**Data for processing**
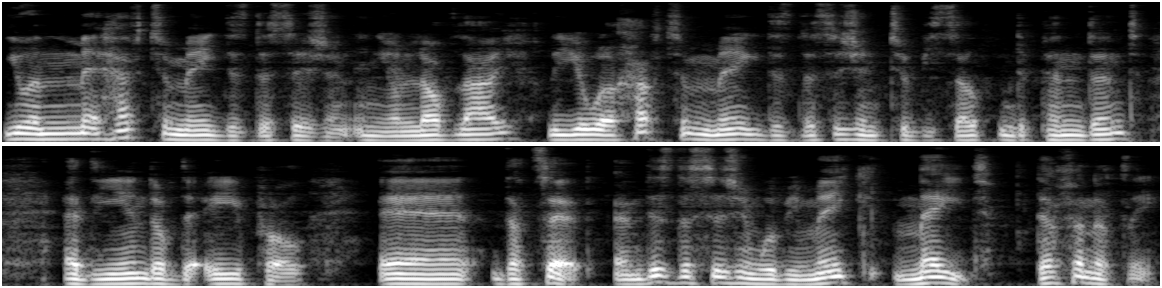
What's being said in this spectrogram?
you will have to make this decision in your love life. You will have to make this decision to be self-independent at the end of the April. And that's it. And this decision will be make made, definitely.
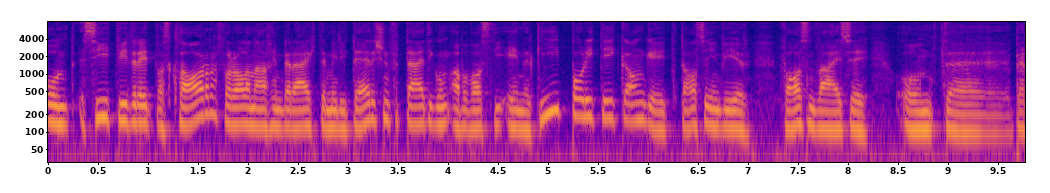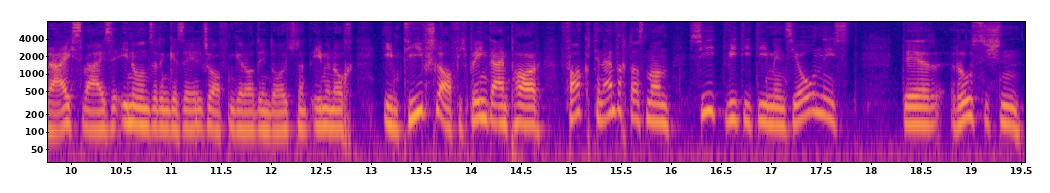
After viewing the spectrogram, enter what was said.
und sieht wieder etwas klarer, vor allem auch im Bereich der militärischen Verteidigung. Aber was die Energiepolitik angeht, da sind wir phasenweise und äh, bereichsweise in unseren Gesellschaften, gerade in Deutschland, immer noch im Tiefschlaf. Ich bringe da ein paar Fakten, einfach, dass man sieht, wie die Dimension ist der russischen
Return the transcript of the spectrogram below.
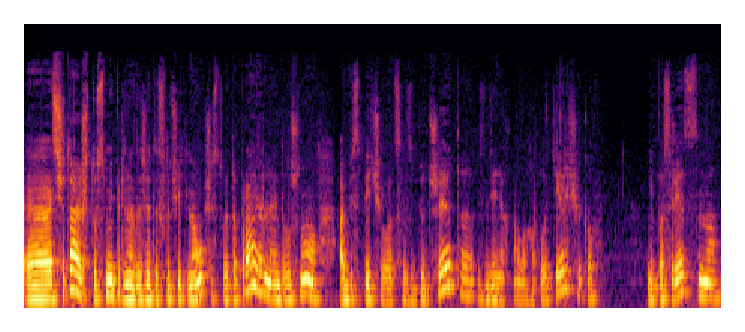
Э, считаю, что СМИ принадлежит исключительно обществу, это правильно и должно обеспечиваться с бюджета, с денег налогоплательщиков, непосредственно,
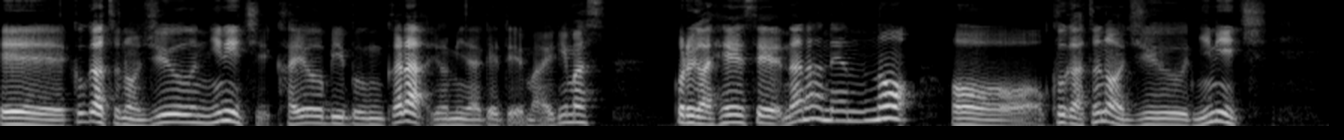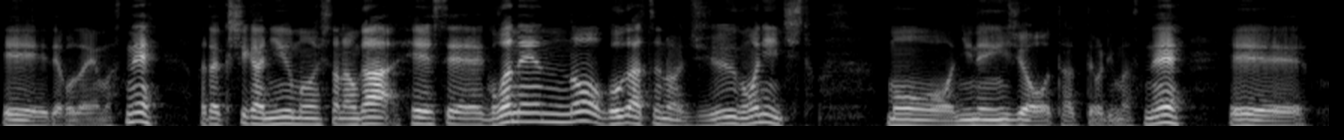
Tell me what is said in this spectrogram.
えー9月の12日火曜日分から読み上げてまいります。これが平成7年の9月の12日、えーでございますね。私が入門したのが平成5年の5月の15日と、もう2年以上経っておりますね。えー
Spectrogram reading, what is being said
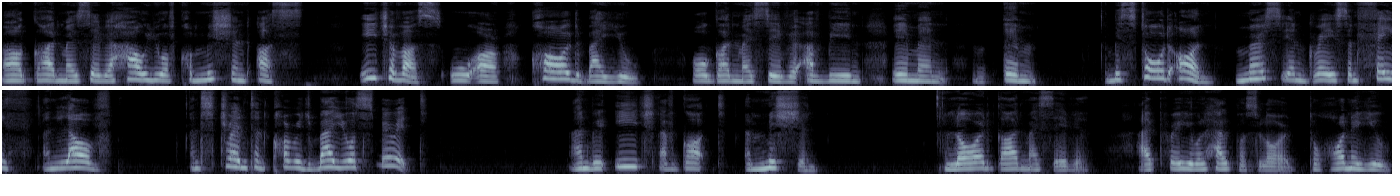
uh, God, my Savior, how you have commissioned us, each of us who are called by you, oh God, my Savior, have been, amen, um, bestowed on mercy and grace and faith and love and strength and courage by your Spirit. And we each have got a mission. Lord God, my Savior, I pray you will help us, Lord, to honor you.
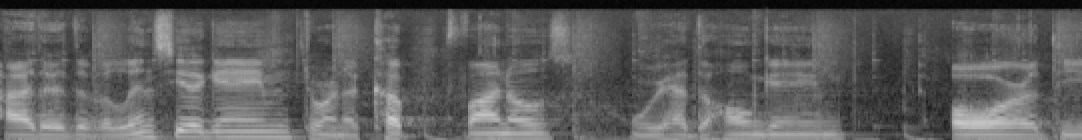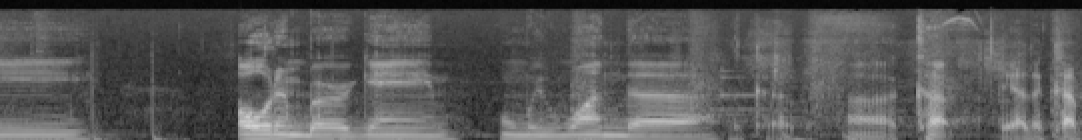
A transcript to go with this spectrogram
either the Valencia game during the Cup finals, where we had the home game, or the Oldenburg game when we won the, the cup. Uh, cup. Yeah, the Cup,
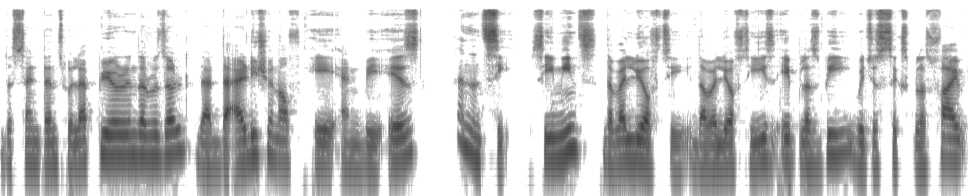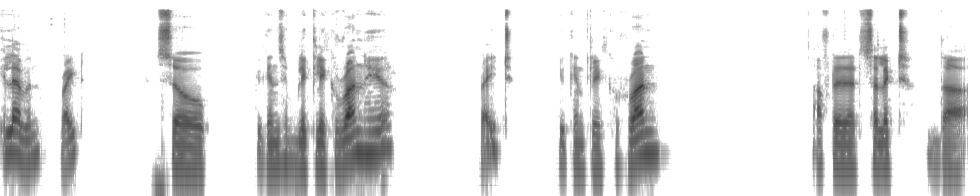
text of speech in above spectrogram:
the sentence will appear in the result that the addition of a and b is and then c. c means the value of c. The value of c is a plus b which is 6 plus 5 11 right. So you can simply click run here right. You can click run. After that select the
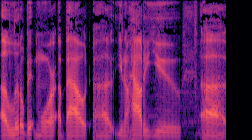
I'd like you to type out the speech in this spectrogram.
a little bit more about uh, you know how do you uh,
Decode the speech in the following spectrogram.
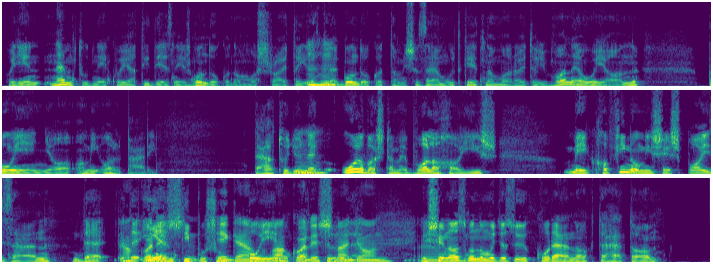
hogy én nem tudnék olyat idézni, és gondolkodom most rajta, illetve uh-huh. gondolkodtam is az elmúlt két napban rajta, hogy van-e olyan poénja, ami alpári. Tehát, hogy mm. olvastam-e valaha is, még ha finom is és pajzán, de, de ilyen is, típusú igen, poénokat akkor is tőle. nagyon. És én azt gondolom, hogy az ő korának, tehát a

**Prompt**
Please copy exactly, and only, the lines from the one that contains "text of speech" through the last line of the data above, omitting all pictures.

**The completed task**
text of speech in above spectrogram:
the sentence will appear in the result that the addition of a and b is and then c. c means the value of c. The value of c is a plus b which is 6 plus 5 11 right. So you can simply click run here right. You can click run. After that select the
I'd like you to type out the speech in this spectrogram.
a little bit more about uh, you know how do you uh,
Decode the speech in the following spectrogram.
hogy én nem tudnék olyat idézni, és gondolkodom most rajta, illetve uh-huh. gondolkodtam is az elmúlt két napban rajta, hogy van-e olyan poénja, ami alpári. Tehát, hogy mm. olvastam-e valaha is, még ha finom is és pajzán, de, de ilyen is, típusú igen, poénokat akkor is tőle. nagyon. És én azt gondolom, hogy az ő korának, tehát a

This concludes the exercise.